Submitted by PaulGrobstein on Tue, 2006-07-11 15:22
Submitted by PaulGrobstein on Mon, 2006-05-01 17:33
Thanks, all, for what was to me a rich and generative semester. See, for example, in part and in reverse order ...,
Submitted by PaulGrobstein on Wed, 2006-04-05 14:31
Submitted by PaulGrobstein on Sun, 2006-02-26 18:29
So, we've had a taste of cellular automata, and now of agent based models, and are about to go on to other things. Maybe its a good time to look back at our initial thoughts about emergence and what it is/might be good for, and reflect a bit on where we've gotten to so far?
My own thoughts (hoping others will add theirs):
- CA's make interesting patterns, and are fine if one thinks the universe is deterministic and has a lot of time to do the computing needed to predict its future course
- agent based models can make interesting patterns too but also do things that seem more interesting/immediately interpretable to humans
Submitted by PaulGrobstein on Sat, 2006-02-04 14:35
Submitted by PaulGrobstein on Thu, 2006-01-26 09:01
I have no interest in defending Wolfram
as either a person or an academic scholar against the kinds of criticisms expressed (appropriately I think) in class today
. I do though want to explain and justify my characterization of his work as "digital determinism" and as a unique/important "coherent and comprehensive explanation of everything". And hence as, whatever its shortcomings, a body of exploration/thinking that it is important to understand and pay attention to.
I earlier argued
that "computer models are not capable of nor aimed at determining what is 'real'" but instead are intended "to establish that some pattern/phenomenon that is presumed to depend on complexity/planning/a directive element can be produced without that. To show what might be, rather than what is." Wolfram's work needs to be appreciated in these terms. It is an assertion that one might in principle account for all known phenomena (literally ALL, from physics through biology, psychology, sociology, history, and, yes, art) in terms of very simple things (locations having only two possible states) interacting in very simple ways (locally and deterministically in digital time steps).

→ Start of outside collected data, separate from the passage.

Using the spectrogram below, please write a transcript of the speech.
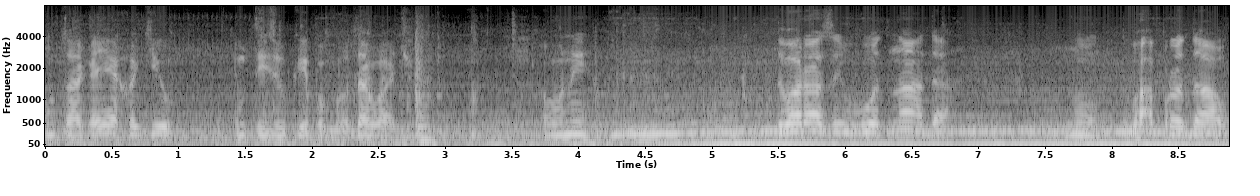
Ну так, а я хотів їм тизюки попродавати. А Вони два рази в год треба. Ну, два продав,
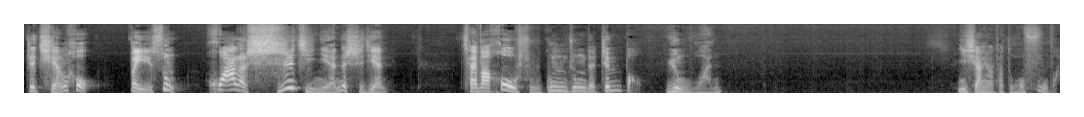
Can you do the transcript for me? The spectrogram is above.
这前后，北宋花了十几年的时间，才把后蜀宫中的珍宝运完。你想想他多富吧！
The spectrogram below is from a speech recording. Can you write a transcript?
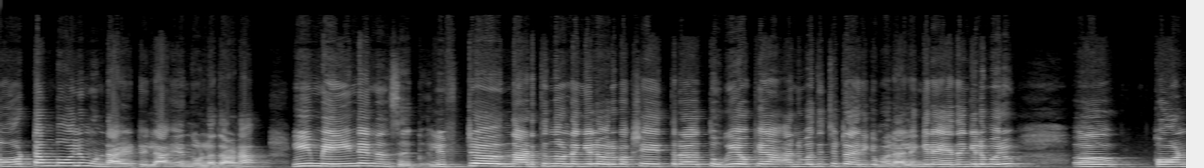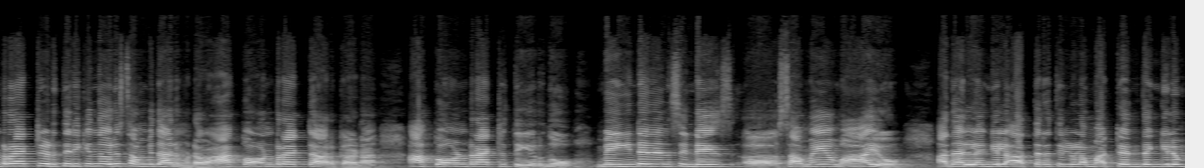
നോട്ടം പോലും ഉണ്ടായിട്ടില്ല എന്നുള്ളതാണ്. ഈ മെയിന്റനൻസ് ലിഫ്റ്റ് നടത്തുന്നുണ്ടെങ്കിൽ ഒരുപക്ഷെ ഇത്ര തുകയൊക്കെ അനുവദിച്ചിട്ടായിരിക്കുമല്ലോ. അല്ലെങ്കിൽ ഏതെങ്കിലും ഒരു കോൺട്രാക്ട് എടുത്തിരിക്കുന്ന ഒരു സംവിധാനം ഉണ്ടാവും ആ കോൺട്രാക്ട് ആർക്കാണ്? ആ കോൺട്രാക്ട് തീർന്നോ. മെയിന്റനൻസിന്റെ സമയമായോ? അതല്ലെങ്കിൽ അത്തരത്തിലുള്ള മറ്റെന്തെങ്കിലും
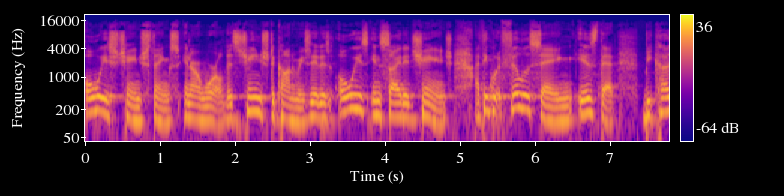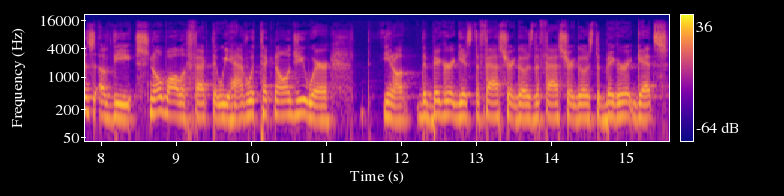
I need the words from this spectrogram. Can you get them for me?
always changed things in our world. It's changed economies. It has always incited change. I think what Phil is saying is that because of the snowball effect that we have with technology, where you know the bigger it gets, the faster it goes, the faster it goes, the bigger it gets.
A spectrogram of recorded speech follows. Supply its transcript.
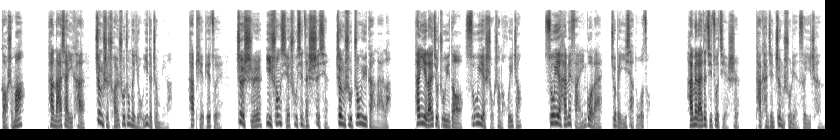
搞什么？他拿下一看，正是传说中的友谊的证明啊！他撇撇嘴。这时，一双鞋出现在视线，郑树终于赶来了。他一来就注意到苏叶手上的徽章，苏叶还没反应过来，就被一下夺走。还没来得及做解释，他看见郑树脸色一沉：“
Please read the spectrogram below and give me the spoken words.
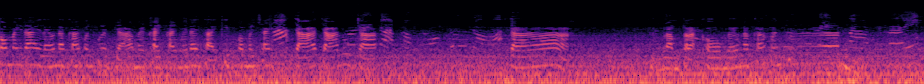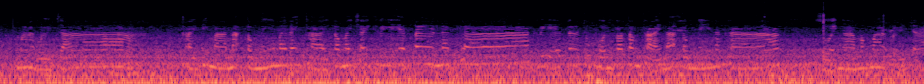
ก็ไม่ได้แล้วนะคะเพื่อนๆจ๋าไม่ใครใครไม่ได้ถ่ายคลิปก็ไม่ใช่จ๋าจ๋าลูกจ๋าจ๋าถึงลำตะคองแล้วนะคะเพื่อนๆมากเลยจ้า ใครที่มาณตรงนี้ไม่ได้ถ่ายก็ไม่ใช่ครีเอเตอร์นะคะครีเอเตอร์ทุกคนก็ต้องถ่ายณตรงนี้นะคะ สวยงามมากๆเลยจ้า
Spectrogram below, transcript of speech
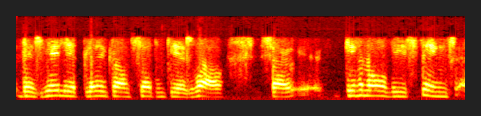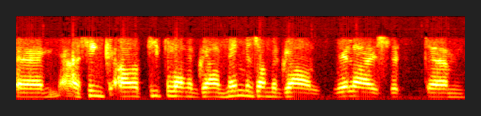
there's really a political uncertainty as well. So, given all these things, um, I think our people on the ground, members on the ground, realize that um,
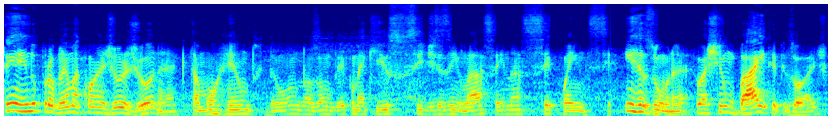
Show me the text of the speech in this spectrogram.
Tem ainda o problema com a Jojo, né, que está morrendo. Então nós vamos ver como é que isso se desenlaça aí na sequência. Em resumo, né, eu achei um baita episódio.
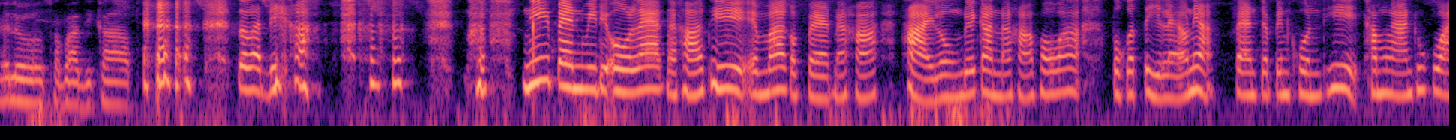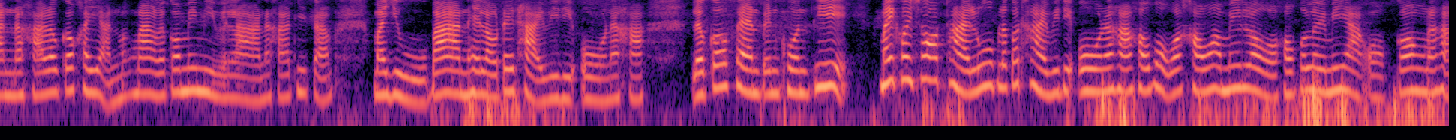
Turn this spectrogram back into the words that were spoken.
Hello สวัสดีครับสวัสดีค่ะ นี่เป็นวิดีโอแรกนะคะที่เอมมากับแฟนนะคะ ถ่ายลงด้วยกันนะคะ เพราะว่าปกติแล้วเนี่ย แฟนจะเป็นคนที่ทำงานทุกวันนะคะ แล้วก็ขยันมากๆ แล้วก็ไม่มีเวลานะคะ ที่จะมาอยู่บ้านให้เราได้ถ่ายวิดีโอนะคะ แล้วก็แฟนเป็นคนที่ ไม่ค่อยชอบถ่ายรูปแล้วก็ถ่ายวิดีโอนะคะ เขาบอกว่าเขาอะไม่หล่อเขาก็เลยไม่อยากออกกล้องนะคะ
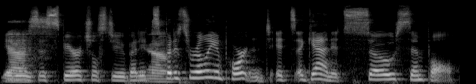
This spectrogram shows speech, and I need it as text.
It yes. is a spiritual stew but it's yeah. but it's really important it's again it's so simple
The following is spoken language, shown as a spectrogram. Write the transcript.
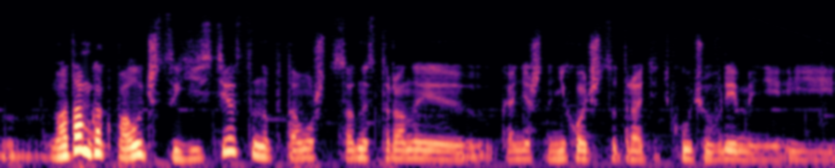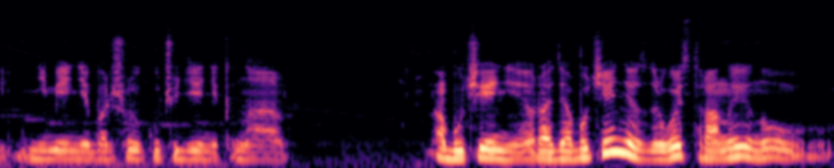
Ну а там как получится, естественно, потому что, с одной стороны, конечно, не хочется тратить кучу времени и не менее большую кучу денег на обучение ради обучения, с другой стороны, ну,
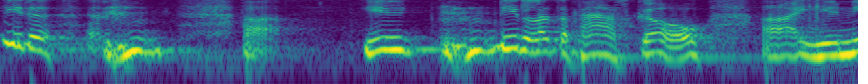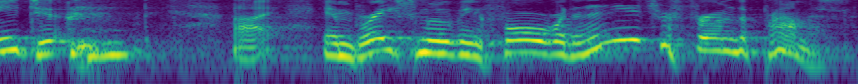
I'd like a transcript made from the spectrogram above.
you need to, uh, you need to let the past go. Uh, you need to uh, embrace moving forward, and then you need to affirm the promise.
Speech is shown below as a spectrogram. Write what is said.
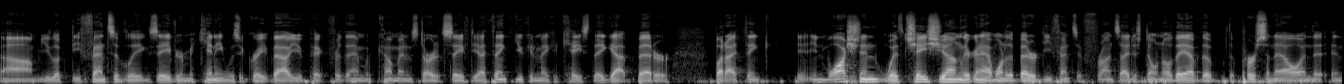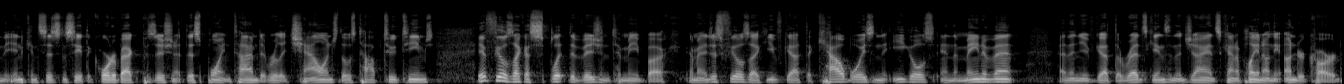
Um, you look defensively. Xavier McKinney was a great value pick for them. Would come in and start at safety. I think you can make a case they got better, but I think in Washington with Chase Young, they're going to have one of the better defensive fronts. I just don't know they have the the personnel and the and the inconsistency at the quarterback position at this point in time to really challenge those top two teams. It feels like a split division to me, Buck. I mean, it just feels like you've got the Cowboys and the Eagles in the main event, and then you've got the Redskins and the Giants kind of playing on the undercard.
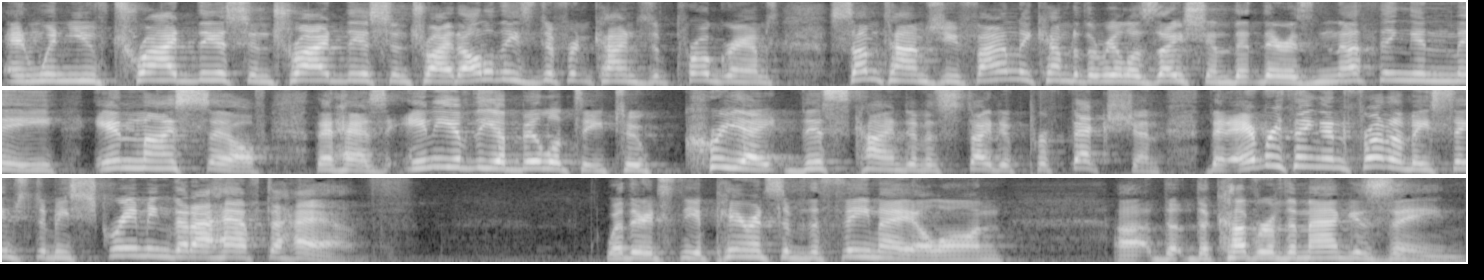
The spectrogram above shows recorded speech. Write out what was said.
And when you've tried this and tried this and tried all of these different kinds of programs, sometimes you finally come to the realization that there is nothing in me, in myself, that has any of the ability to create this kind of a state of perfection, that everything in front of me seems to be screaming that I have to have. Whether it's the appearance of the female on uh, the, the cover of the magazine,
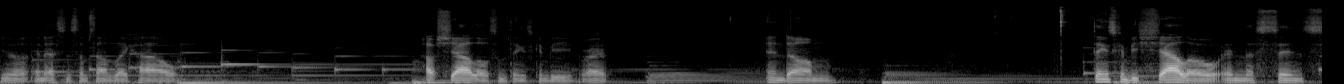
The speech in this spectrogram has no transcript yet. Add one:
you know, in essence, sometimes like how how shallow some things can be, right? And um, things can be shallow in the sense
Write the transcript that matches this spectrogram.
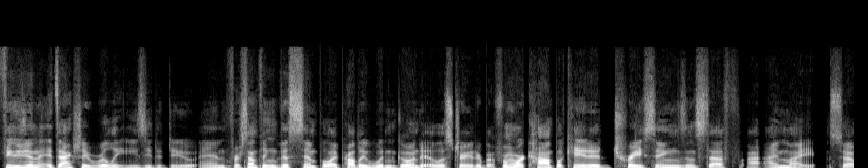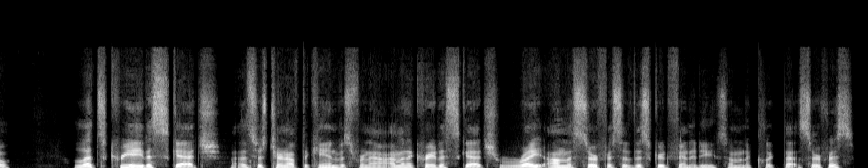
Fusion, it's actually really easy to do. And for something this simple, I probably wouldn't go into Illustrator, but for more complicated tracings and stuff, I, I might. So let's create a sketch. Let's just turn off the canvas for now. I'm going to create a sketch right on the surface of this Gridfinity. So I'm going to click that surface.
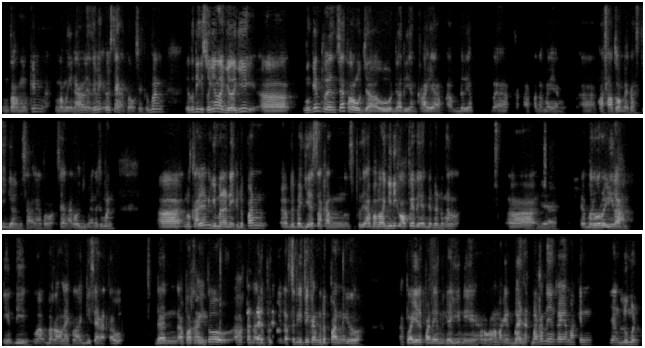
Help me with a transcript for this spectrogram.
entah mungkin nominalnya sih, saya nggak tahu sih. Cuman itu di isunya lagi-lagi uh, mungkin range-nya terlalu jauh dari yang kaya dari uh, apa namanya yang uh, kelas 1 sampai kelas 3 misalnya atau saya nggak tahu gimana cuman uh, menurut kalian gimana nih ke depan uh, BPJS akan seperti apa apalagi di Covid ya dengan dengar uh, yeah. ya baru-baru inilah di, di bakal naik lagi saya nggak tahu dan apakah iya. itu akan ada perubahan signifikan ke depan gitu loh apalagi ada pandemi kayak gini ya orang-orang makin banyak banget yang kayak makin yang dulu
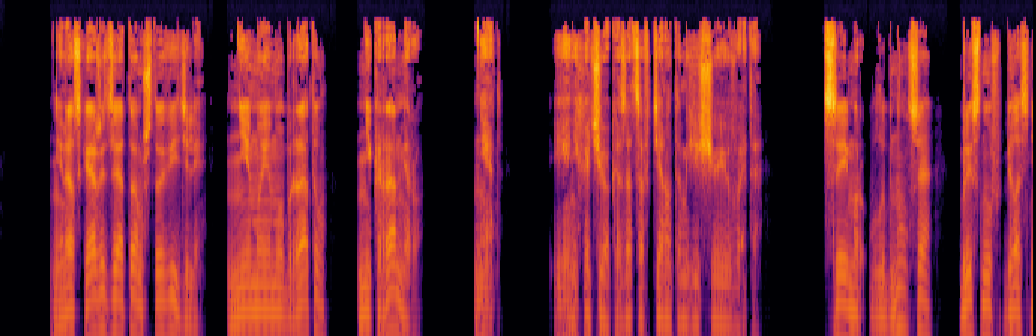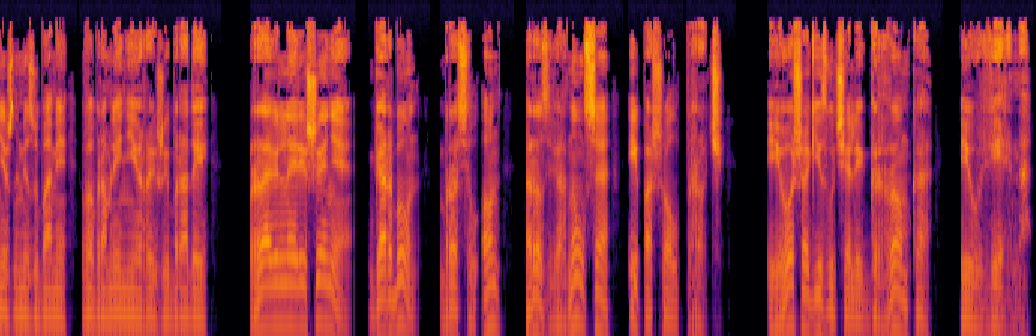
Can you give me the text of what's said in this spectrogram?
«Не расскажете о том, что видели? Ни моему брату, ни Кранмеру?» «Нет, я не хочу оказаться втянутым еще и в это». Сеймур улыбнулся, блеснув белоснежными зубами в обрамлении рыжей бороды. «Правильное решение, горбун!» бросил он, развернулся и пошел прочь. Его шаги звучали громко и уверенно.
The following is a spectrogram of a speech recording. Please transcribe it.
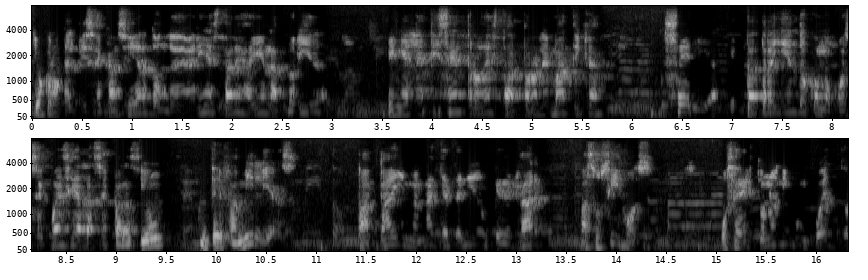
Yo creo que el vicecanciller donde debería estar es ahí en la Florida, en el epicentro de esta problemática seria que está trayendo como consecuencia la separación de familias. Papá y mamá que ha tenido que dejar a sus hijos. O sea, esto no es ningún cuento.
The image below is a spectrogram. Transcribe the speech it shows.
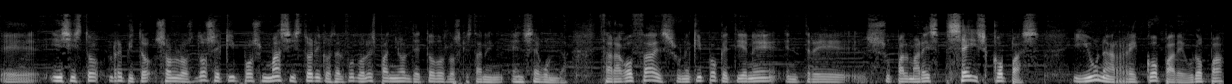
eh, insisto, repito, son los dos equipos más históricos del fútbol español de todos los que están en, segunda. Zaragoza es un equipo que tiene entre su palmarés seis copas y una recopa de Europa.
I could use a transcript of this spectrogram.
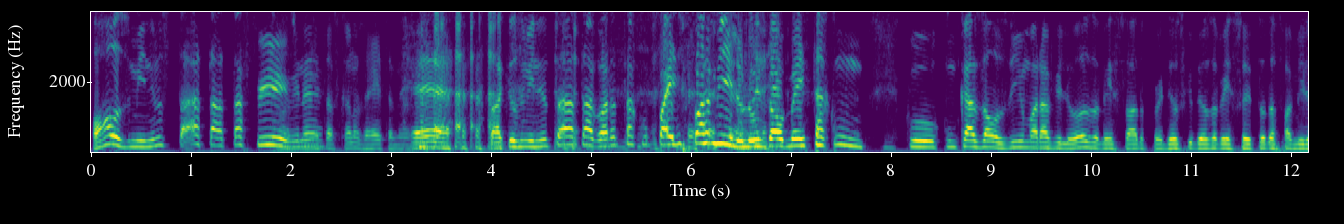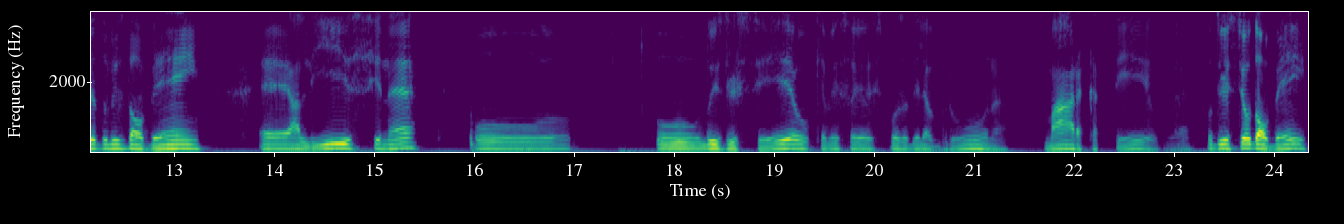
Ó, os meninos tá, tá, tá firme, né? Tá ficando velho também. É, só que os meninos tá, tá- agora tá com pai de família. O Luiz Dalben tá com, com, com um casalzinho maravilhoso, abençoado por Deus. Que Deus abençoe toda a família do Luiz Dalben. É, Alice, né? O, o Luiz Dirceu, que abençoe a esposa dele, a Bruna. Mara, Cateu. né? O Dirceu Dalben,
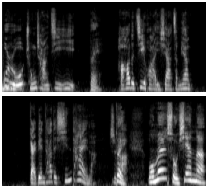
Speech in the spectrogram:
不如从长计议，对，好好的计划一下，怎么样改变他的心态了，是对吧？，我们首先呢，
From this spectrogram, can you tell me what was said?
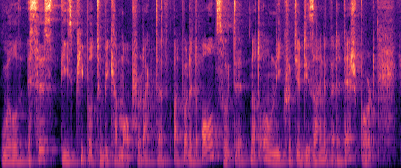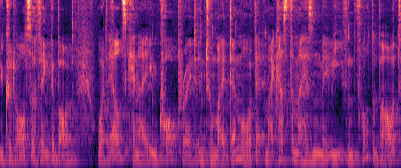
will assist these people to become more productive. But what it also did, not only could you design a better dashboard, you could also think about what else can I incorporate into my demo that my customer hasn't maybe even thought about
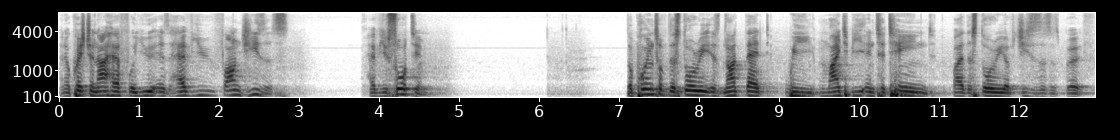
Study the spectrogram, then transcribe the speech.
And a question I have for you is Have you found Jesus? Have you sought him? The point of the story is not that we might be entertained by the story of Jesus' birth,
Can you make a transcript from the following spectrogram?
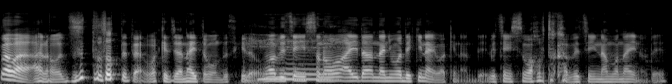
まあまあ、あの、ずっと取ってたわけじゃないと思うんですけど、まあ別にその間何もできないわけなんで、別にスマホとか別に何もないので、うん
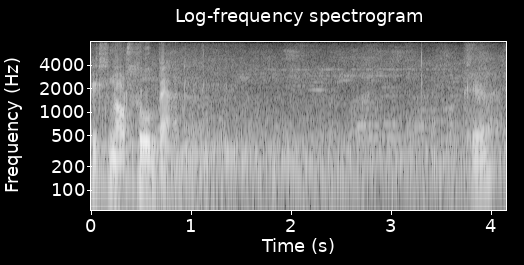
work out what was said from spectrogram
It's not so bad. Okay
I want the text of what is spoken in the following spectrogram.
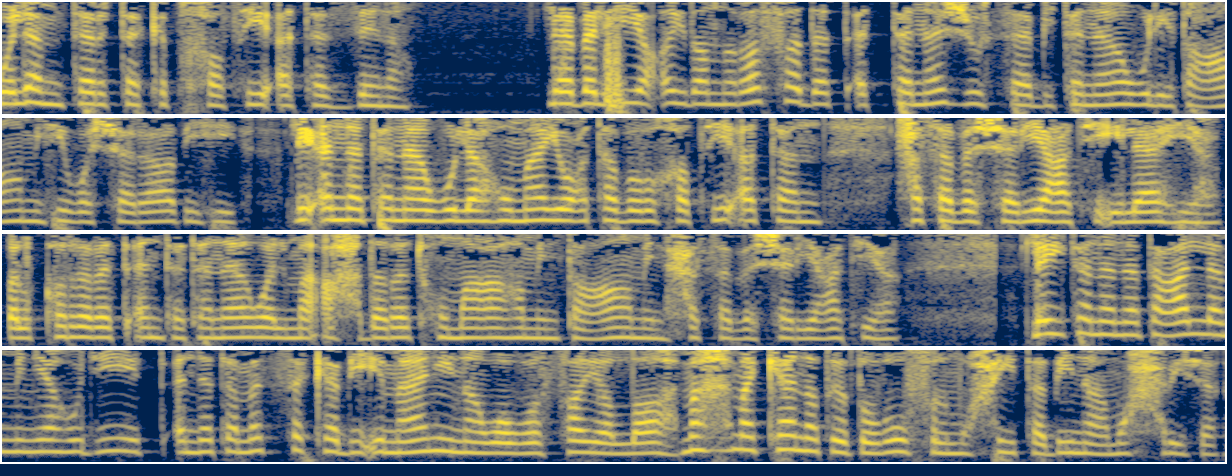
ولم ترتكب خطيئة الزنا. لا بل هي أيضا رفضت التنجس بتناول طعامه وشرابه لأن تناولهما يعتبر خطيئة حسب شريعة إلهها بل قررت أن تتناول ما أحضرته معها من طعام حسب شريعتها. ليتنا نتعلم من يهودية أن نتمسك بإيماننا ووصايا الله مهما كانت الظروف المحيطة بنا محرجة.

Submitted by PaulGrobstein on Tue, 2006-01-24 17:58
Also interesting/not anticipated quite was the importance of recognizing that much of human behavior is, like that of other animals and of computer models, not the result of "thinking" or "intending". Yes, I triggered our collective rhythmic clapping but had no idea what the frequncy would be; that "emerged" as the result of a distributed organization with no conductor. I mentioned as another example Traffic Jams
, which in addition will give you another taste of NetLogo.
This raises an interesting question about "thinking" itself. Clearly "surprising" things can be created without "thinking". So what is "thinking" for? To prevent "surprise"? Or, perhaps, to create additional "surprising" things, things that would not otherwise have come into existence without thinking, perhaps even "surprising" to the thinker?
Submitted by PaulGrobstein on Mon, 2006-01-23 17:25
Thanks, all, for rich conversation ... and apologies for not getting the timing quite right, building toward some things without leaving time to wrap them fully. It was in fact part and parcel of the rich conversation, with several issues becoming clearer in my mind as we talked through them. Here, in any case, is the bottom line, as it emerged ....
The diversity of things that come together in/around the topic of emergence might in principle be related in three somewhat different ways
- a random assembly of mysterious things that one might hope will be illuminated by emergence
- a set of different mysterious things that have some apparent similarities and hence might follow similar rules that operate in different circumstances (eg being "distributed organization")
Submitted by PaulGrobstein on Fri, 2006-01-13 12:22
As part of their commitment to making science a more integrated part of society, the Center for Science in Society
at Bryn Mawr College and the Serendip
website are developing a set of blog resources, all of which will be accessible from this page. These will include continually updated materials in the right column as well as a set of new blogs related to particular topics and courses that will be indexed on this page as they develop.
We hope you share our excitement about and interest in this new resource and will visit often as it evolves.